The G-20 summit, to include both Japan and China, the world's top creditors, is shaping up as a key focus of global efforts to contain the eurozone crisis.
"We will cooperate and share responsibility to ease market worries through these meetings," Azumi told reporters.
The United States, which is pressuring European governments to take a bold step toward financial and fiscal union, would like to see the makings of a plan by the G-20 summit.
U.S. President Barack Obama, whose re-election chances this year could be jeopardized by another global financial crisis, has been anxious not to be seen dictating to Europe.
But Canadian Prime Minister Stephen Harper was more forthright on Tuesday: "I don't want to sound too alarmist, but we are kind of running out of runway here," he said.
EU leaders meet on June 28-29 to discuss a strategy for overcoming the crisis, which began in late 2009 when Greece revealed it had covered up a huge budget deficit.
"It doesn't look like they have a quick fix at hand, not a fundamental game changer at this point in time," said Rainer Guntermann, strategist at Commerzbank in Frankfurt.
Longer term, European leaders have begun thinking seriously about the economic union needed to secure the single currency. But that end-game is still months or years away.
SPAIN TO TEST MARKET
Spain will test the market on Thursday by issuing up to 2 billion euros ($2.5 billion) in government bonds at auction.
The ECB has so far shunned calls to resume purchases of Spanish government bonds, and Germany has rejected allowing direct aid from the eurozone's rescue fund to recapitalize Spanish banks without setting conditions for the government.

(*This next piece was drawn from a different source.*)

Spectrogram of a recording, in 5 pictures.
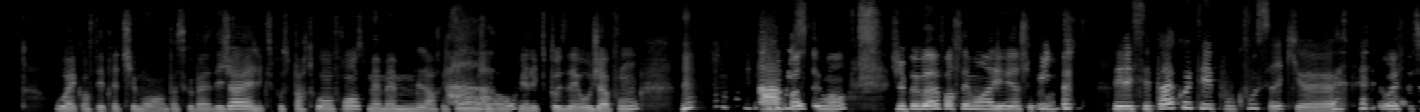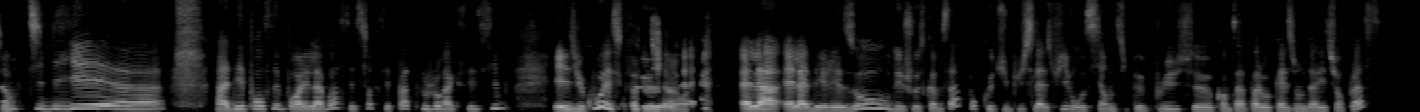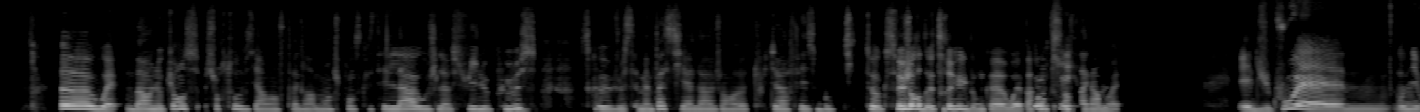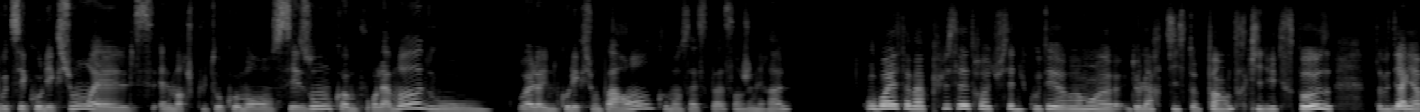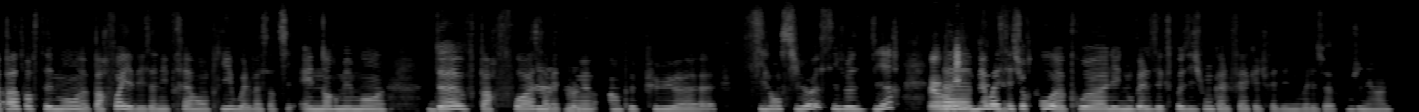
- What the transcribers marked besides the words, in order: surprised: "Ah !"; unintelligible speech; laughing while speaking: "donc forcément"; chuckle; chuckle; tapping; other background noise; chuckle
- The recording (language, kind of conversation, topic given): French, podcast, Quel artiste français considères-tu comme incontournable ?
- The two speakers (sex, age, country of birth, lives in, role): female, 20-24, France, France, guest; female, 25-29, France, France, host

Pressure is building on Germany, the biggest contributor to eurozone rescue funds, to work harder on fostering growth.
Berlin argues it is already doing its share by encouraging generous domestic wage settlements, accepting the prospect of higher-than-usual German inflation and most recently agreeing that Spain should have more time to achieve its fiscal targets.
Chancellor Angela Merkel opened the door on Monday to the prospect of a eurozone banking union in the medium term, saying she would consider the idea of putting systemically important cross-border banks under European supervision.
However, Berlin is so far resisting a joint deposit guarantee for eurozone banks and a bank resolution fund, both of which would create new liabilities for German taxpayers.
© 2013 Thomson/Reuters. All rights reserved.